by Eric & Joanna Reuter
– by Eric & Joanna Reuter
If you’ve taken a walk at the Columbia Audubon Nature Sanctuary this year, you may have noticed an abundance of pawpaw (Asimina triloba) trees in some locations. These like to grow in colonies, generally within an existing understory, meaning that once they get established they can crowd out other species. Although pawpaws are Missouri natives, they belong to a mostly tropical family (Annonaceae) and produce a distinct banana-like fruit that’s quite tasty when ripe. The trees appear tropical, too, with their large clusters of big, distinct leaves.
The modern presence of this “tropical” species in Missouri is interesting, as some researchers and writers have suggested that the mammals currently inhabiting our forests are ineffective at dispersing the seeds of some North America’s more unusual remnant tree species. This argument is based on the concept of evolutionary anachronism, essentially the idea that now-mostly-extinct mammalian mega-fauna (like mastodons) played an important role in seed dispersal for a variety of plants. In theory, plant mechanisms adapted to rely on such animals don’t really function anymore in the current ecosystem, reducing the plants’ viability and population distribution. This is a really fascinating concept, and there’s a pretty strong case for it with regards to some other North American species such as Osage orange. However, despite claims like this Georgia article’s that “no living North American animal can swallow pawpaw seeds whole”, Missouri Pawpaws are clearly a coveted food source for many mammals. The Missouri Department of Conservation’s pawpaw page states that “the fruit is relished by numerous bird species and by squirrels, opossums, and raccoons” and we’ve observed and photographed mammalian scat containing pawpaw seeds. Pawpaws may well represent a holdout from a very different climatological and ecological time in Missouri, and as such are worth taking a closer look at.
That being said, even native species can become problematic when over-abundant, as many Missouri land managers’ constant battles against Eastern Red Cedar attest. For example, a 2010 study showed that dense pawpaw stands can reduce other tree seedlings’ establishment by 1.5 to 3 times. One factor that can drive pawpaws to become dominant in the understory is heavy deer pressure, as deer selectively avoid pawpaw leaves while eating most other plants. Many visitors to CANS notice the tame and numerous urban deer that are certainly influencing the area’s ecosystem. A 2014 study in Illinois concluded that under such deer pressure,
“…the development of a dense paw paw understory canopy will further decrease species diversity and reduce tree species recruitment.

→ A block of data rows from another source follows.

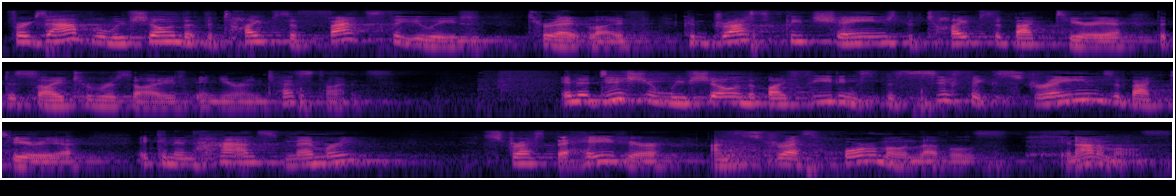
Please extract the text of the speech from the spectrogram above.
For example, we've shown that the types of fats that you eat throughout life can drastically change the types of bacteria that decide to reside in your intestines. In addition, we've shown that by feeding specific strains of bacteria, it can enhance memory, stress behavior, and stress hormone levels in animals.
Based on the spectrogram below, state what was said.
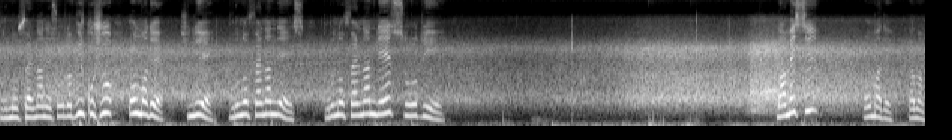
Bruno Fernandes orada bir koşu olmadı. Şimdi Bruno Fernandes. Bruno Fernandes Rodi. La Messi. Olmadı. Tamam.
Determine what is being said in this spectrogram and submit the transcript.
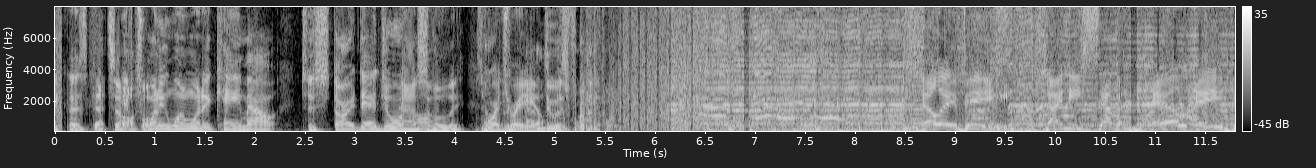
because That's if awful. 21 would have came out to start that joint. off, Absolutely. Sports radio. Do his LAV 97 LAV.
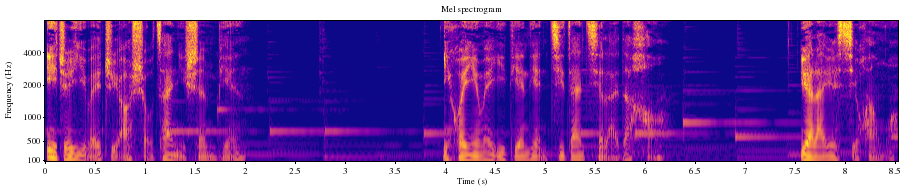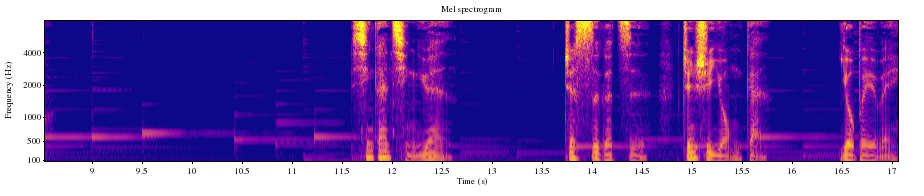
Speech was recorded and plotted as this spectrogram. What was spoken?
一直以为只要守在你身边，你会因为一点点积攒起来的好，越来越喜欢我。心甘情愿，这四个字真是勇敢又卑微。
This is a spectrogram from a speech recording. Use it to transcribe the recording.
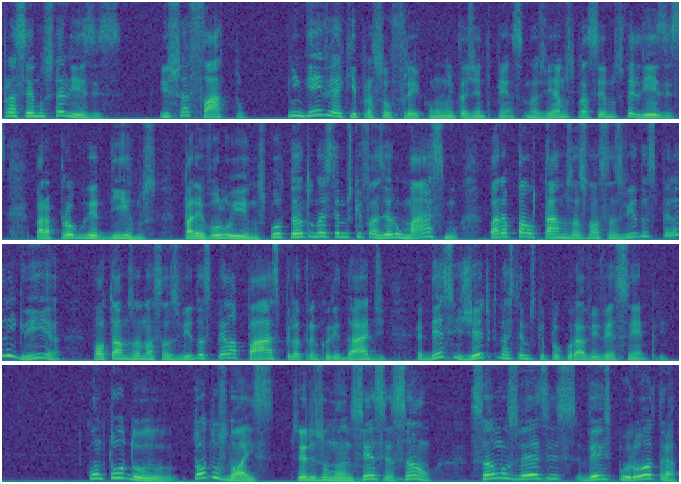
para sermos felizes. Isso é fato. Ninguém veio aqui para sofrer, como muita gente pensa. Nós viemos para sermos felizes, para progredirmos, para evoluirmos. Portanto, nós temos que fazer o máximo para pautarmos as nossas vidas pela alegria, pautarmos as nossas vidas pela paz, pela tranquilidade. É desse jeito que nós temos que procurar viver sempre. Contudo, todos nós, seres humanos, sem exceção, somos vezes, vez por outra,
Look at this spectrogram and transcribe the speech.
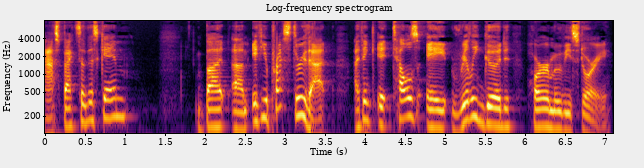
aspects of this game. But um, if you press through that, I think it tells a really good horror movie story.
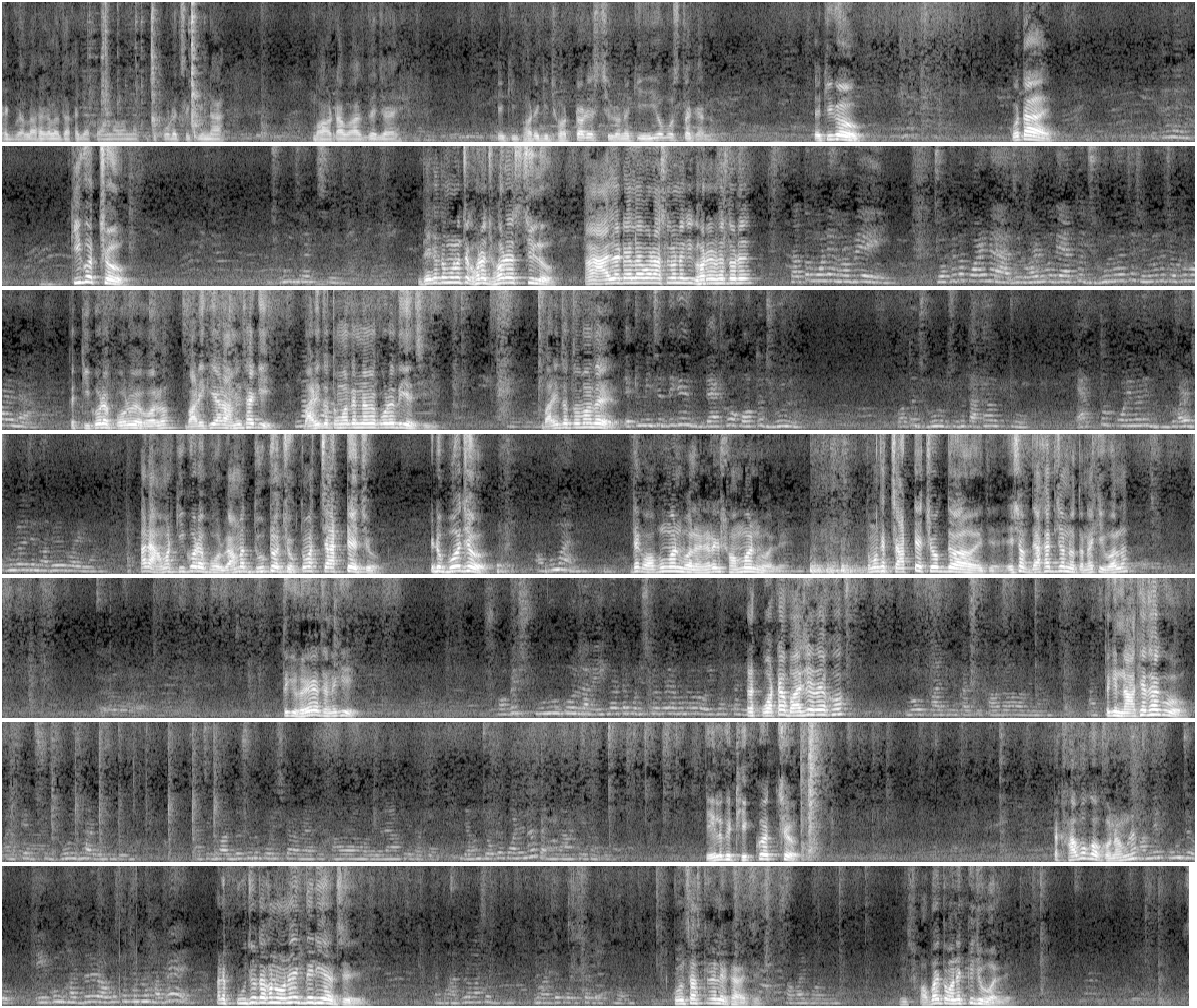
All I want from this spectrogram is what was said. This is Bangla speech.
অনেক বেলা হয়ে গেল, দেখা যাক রান্না বান্না কিছু করেছে কি না। বারোটা বাজতে যায়। এ কি ঘরে কি ঝড় টর এসছিল নাকি এই অবস্থা কেন? এ কি গো? কোথায়? কি করছ? দেখে তো মনে হচ্ছে ঘরে ঝড় এসছিল। হ্যাঁ আয়লা টায়লা আবার আসলো নাকি ঘরের ভেতরে? চোখে তো পড়ে না যে ঘরের মধ্যে এত ঝুল হয়েছে সেগুলো তো চোখে পড়ে না। তো কি করে পড়বে বলো? বাড়ি কি আর আমি থাকি? বাড়ি তো তোমাদের নামে করে দিয়েছি। বাড়ি তো তোমাদের। একটু নিচের দিকে দেখো কত ঝুল কত ঝুল শুধু তাকাও একটু। এত পরিমাণে ঘরে ঝুল হয়েছে নজরে পড়ে না। আরে আমার কি করে পড়বে? আমার দুটো চোখ তোমার চারটে চোখ। একটু বোঝো। অপমান? এটাকে অপমান বলে না এটাকে সম্মান বলে। তোমাকে চারটে চোখ দেওয়া হয়েছে। এসব দেখার জন্য তো নাকি বলো? তো কি হয়ে গেছে নাকি? কটা বাজে দেখো। তো কি না খেয়ে থাকব? আজকে ঝু- ঝুল ঝাড়বো শুধু। আজকে ঘর দোর শুধু পরিষ্কার হবে আজকে খাওয়া হবে না, না খেয়ে থাকো যেমন চোখে পড়ে না তেমন না খেয়ে থাকো এগুলো কি ঠিক করছ? তা খাব কখন আমরা? সামনে পুজো। এরকম ঘর অবস্থা থাকলে হবে? আরে পুজো তো এখন অনেক দেরি আছে। ভাদ্র মাসে ঘর পরিষ্কার করতে হবে। কোন শাস্ত্রে লেখা আছে? সবাই সবাই তো অনেক কিছু বলে।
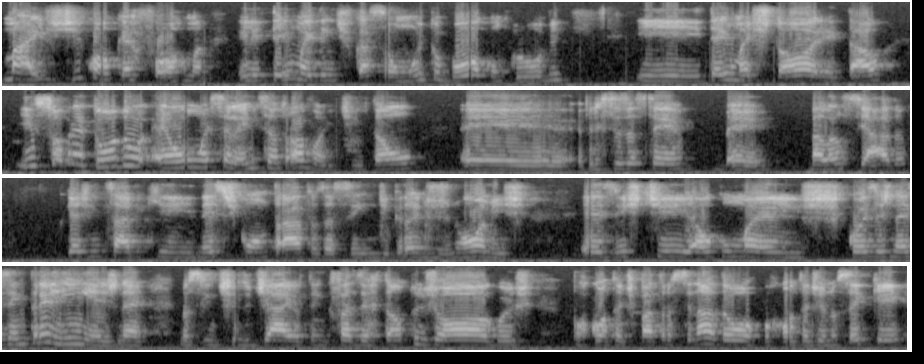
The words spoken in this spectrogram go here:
Mas, de qualquer forma, ele tem uma identificação muito boa com o clube e tem uma história e tal. E, sobretudo, é um excelente centroavante. Então, é, precisa ser é, balanceado, porque a gente sabe que nesses contratos assim de grandes nomes existe algumas coisas nas entrelinhas, né? No sentido de, ah, eu tenho que fazer tantos jogos, por conta de patrocinador, por conta de não sei o quê.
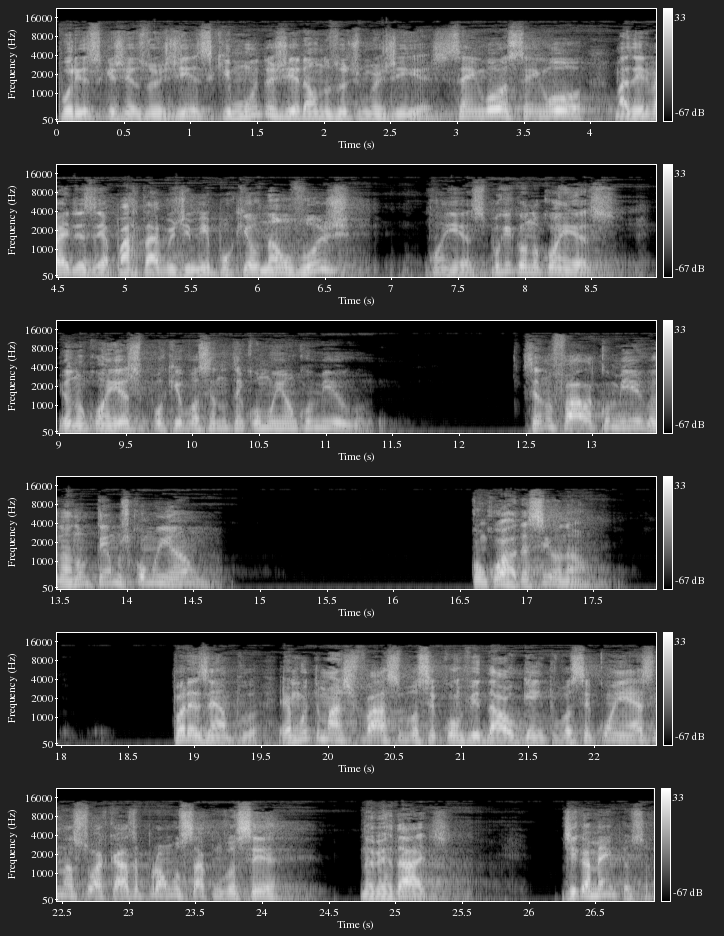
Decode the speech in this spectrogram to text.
Por isso que Jesus disse que muitos dirão nos últimos dias: Senhor, Senhor, mas ele vai dizer: Apartai-vos de mim, porque eu não vos conheço. Por que, que eu não conheço? Eu não conheço porque você não tem comunhão comigo. Você não fala comigo, nós não temos comunhão. Concorda sim ou não? Por exemplo, é muito mais fácil você convidar alguém que você conhece na sua casa para almoçar com você. Não é verdade? Diga amém, pessoal.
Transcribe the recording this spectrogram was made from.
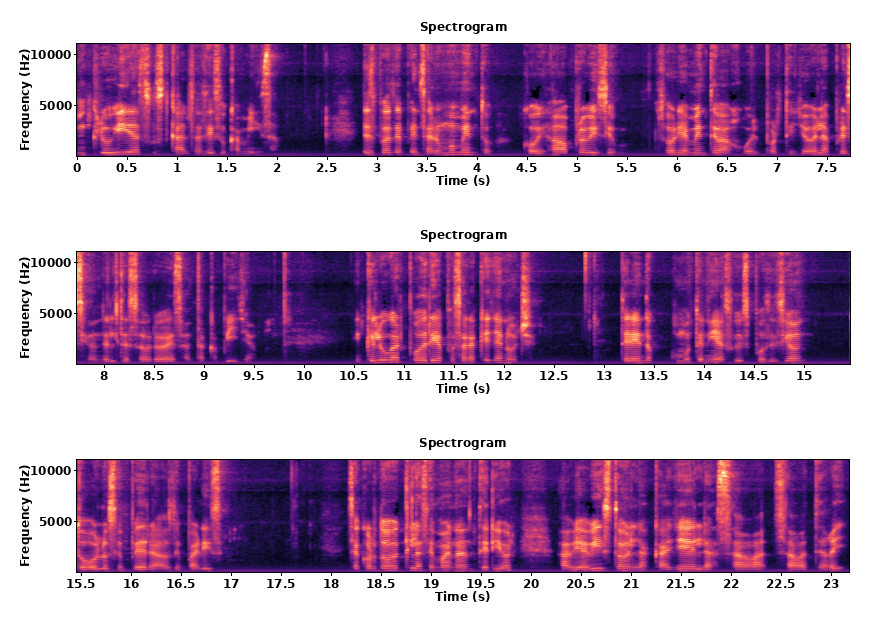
incluidas sus calzas y su camisa. Después de pensar un momento, cobijado provisoriamente bajo el portillo de la prisión del tesoro de Santa Capilla, ¿en qué lugar podría pasar aquella noche? Teniendo como tenía a su disposición todos los empedrados de París. Se acordó de que la semana anterior había visto en la calle de la Sabaterie,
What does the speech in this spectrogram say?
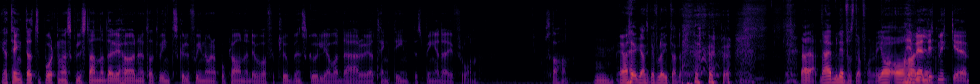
Jag tänkte att supporterna skulle stanna där i hörnet och att vi inte skulle få in några på planen. Det var för klubbens skull jag var där och jag tänkte inte springa därifrån. Sa han. Mm. Ja, det är ganska flytande. ja, ja, nej men det förstår jag. Ja, Det är han, väldigt mycket...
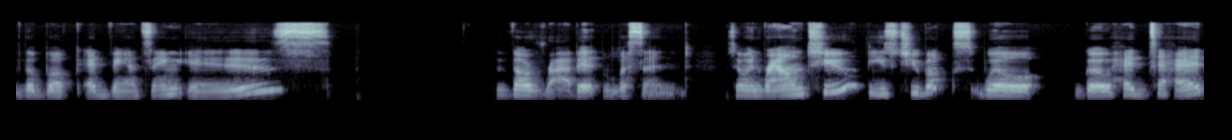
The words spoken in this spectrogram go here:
the book advancing is the Rabbit Listened. So in round two, these two books will go head to head,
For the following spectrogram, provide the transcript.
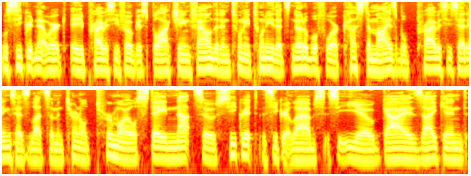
Well, Secret Network, a privacy focused blockchain founded in 2020 that's notable for customizable privacy settings, has let some internal turmoil stay not so secret. The Secret Labs CEO Guy Zyskind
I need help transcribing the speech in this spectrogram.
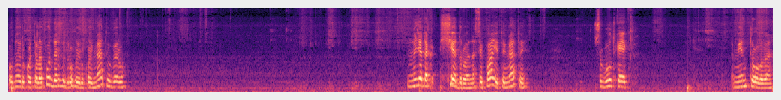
Одною рукою телефон держу, другою рукою м'яту беру. Ну, я так щедро насипаю той м'яти, щоб було таке як мінтолове.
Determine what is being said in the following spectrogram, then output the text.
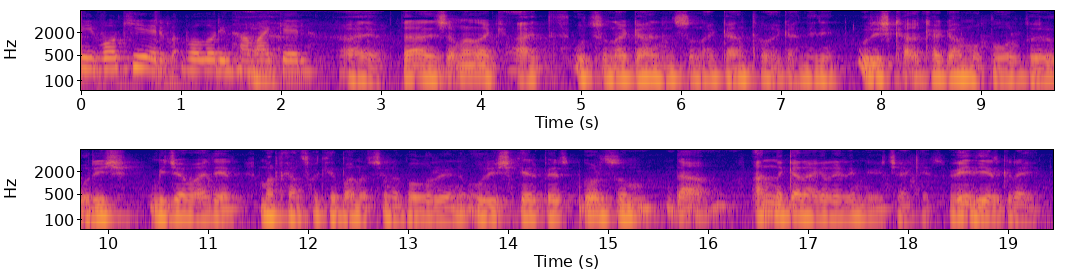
մի ոգի էր բոլորին համակել։ Այո, դա ժամանակ այդ 80-ական, 90-ական թվականներին ուրիշ քաղաքական մոտմորդ էր, ուրիշ միջավայր մարդկանց հոգեբանությունը բոլորին ուրիշ կերպ էր գործում դա Anne caracrele mi ucea Very great.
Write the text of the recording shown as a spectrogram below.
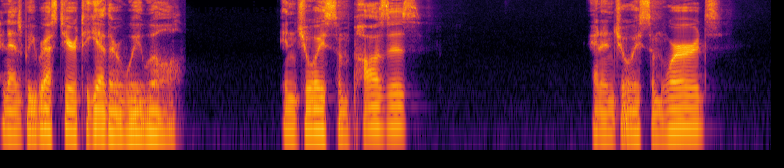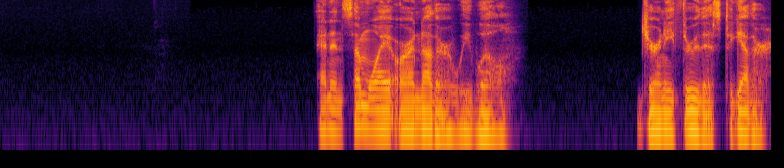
And as we rest here together, we will enjoy some pauses and enjoy some words And in some way or another, we will journey through this together.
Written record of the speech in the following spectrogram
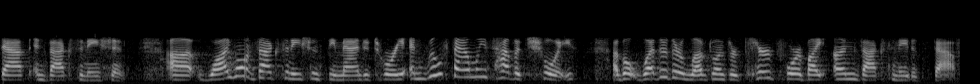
staff and vaccinations. Uh, why won't vaccinations be mandatory, and will families have a choice about whether their loved ones are cared for by unvaccinated staff?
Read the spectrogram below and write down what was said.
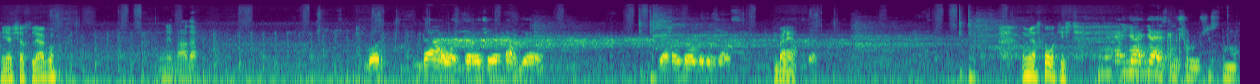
Я сейчас лягу. не надо. Вот, да, вот, короче, вот так делай. Я так долго держался. Блин. Ну, у меня осколок есть. Я, я, я если что, лучше сниму.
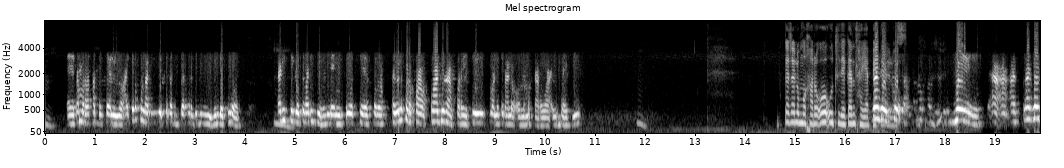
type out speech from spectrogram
um ka morago ga petelelo a kere go na le dilo tse ba di bitsa gore ke di-bulletprop ka diteko tse ba di dirileng tsotlhe gore ga le gore go a dira gore ke fumane ke na le ona mogare wa h i v. Ka jalo mogare o o tlile ka ntlha ya a struggle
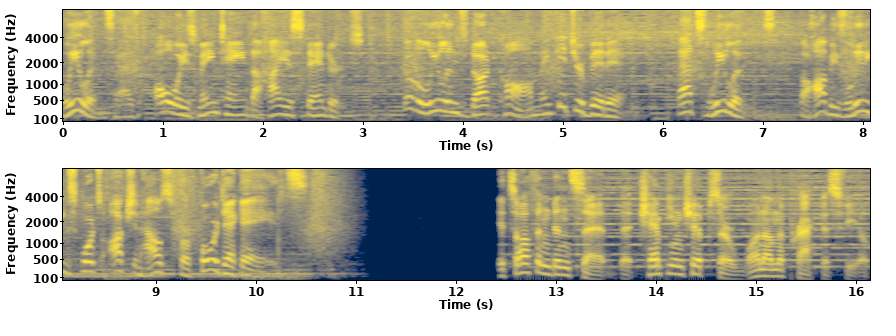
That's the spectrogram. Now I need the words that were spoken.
Leland's has always maintained the highest standards. Go to Lelands.com and get your bid in. That's Leland's, the hobby's leading sports auction house for four decades. It's often been said that championships are won on the practice field,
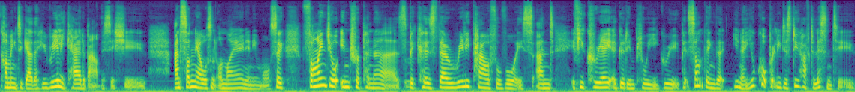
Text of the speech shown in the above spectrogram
coming together who really cared about this issue. And suddenly I wasn't on my own anymore. So find your entrepreneurs because they're a really powerful voice. And if you create a good employee group, it's something that, you know, your corporate leaders do have to listen to.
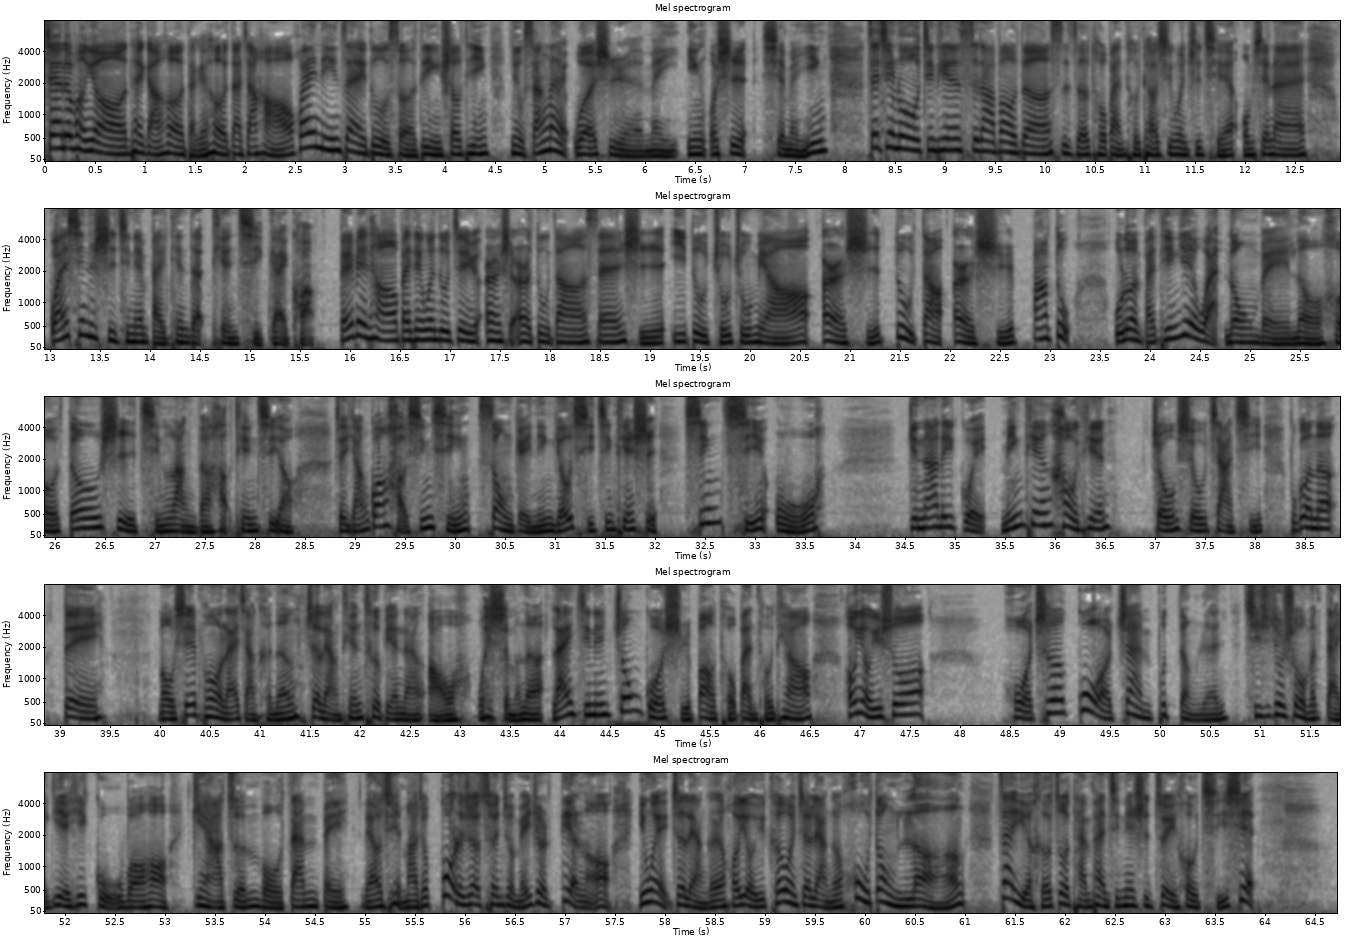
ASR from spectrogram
亲爱的朋友，泰港后打开后，大家好，欢迎您再度锁定收听 New Sunlight 我是美英，我是谢美英。在进入今天四大报的四则头版头条新闻之前，我们先来关心的是今天白天的天气概况。北北桃白天温度介于二十二度到三十一度，竹竹苗二十度到二十八度。无论白天夜晚，东北落后都是晴朗的好天气哦。这阳光好心情送给您，尤其今天是星期五，今哪里鬼？明天后天周休假期。不过呢，对。某些朋友来讲，可能这两天特别难熬，为什么呢？来，今天《中国时报》头版头条，侯友谊说：“火车过站不等人，其实就是我们傣业一股不哈，行准无单杯，了解吗？就过了这村就没这店了哦。因为这两个人，侯友谊、柯文哲两个人互动冷，在野合作谈判今天是最后期限，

Based on the life history traits of paw paw, and high deer densities and selective browsing, this issue is of concern for current and future forest communities.”
Another factor encouraging dense stands of pawpaws is the lack of fire in many modern forests, as suggested by a 2018 study in southeastern Missouri on various methods of controlling dense stands of pawpaw. Overall, it’s likely that dense pawpaw stands reflect an ecosystem disturbed by the lack (fire) and/or overabundance (deer) of other factors that might have maintained a different balance.
Given the dense stands of pawpaws in certain parts of CANS, questions regarding its management were recently raised at a CAS board meeting. After discussion and subsequent research, a consensus was reached that certain stands should become a target for removal or thinning, particularly those threatening to interfere with trails or viewsheds (such as a large, otherwise open oak tree becoming surrounded by pawpaws). However, most stands of pawpaws are distributed throughout the woods at CANS and are considered a lesser concern for now compared to more pressing projects. These can also be seen as representing a reasonably natural part of the ecosystem that provides food and shelter for a wide variety of animals. In the long term, establishing a fire regime and/or controlling deer would have the most impact on pawpaw density, and in the meantime it’s quite possible that dense pawpaws are also shading out and preventing the establishment of far less desirable invasives like Bush Honeysuckle.
If you take a walk at CANS this fall, one easy place to find dense pawpaws is along the forest trail between benches B and D (see map here). Earlier this year, these trees held abundant fruit, thought they’ve likely been eaten by the time this is read (we ate fully ripe fruits from our property in mid-September). The complicated questions surrounding pawpaw growth and management are a good reminder that birding is never just about the birds. Looking at the ecosystems that support our favorite birds is a good way to deepen our appreciation and understanding of the complex systems supporting all life, including the inevitable role of human influence and management (after all, we’re the ones who suppressed fire and encouraged deer!).
-Note: Thanks to Bill Mees for first raising this question and to John Besser for additional research.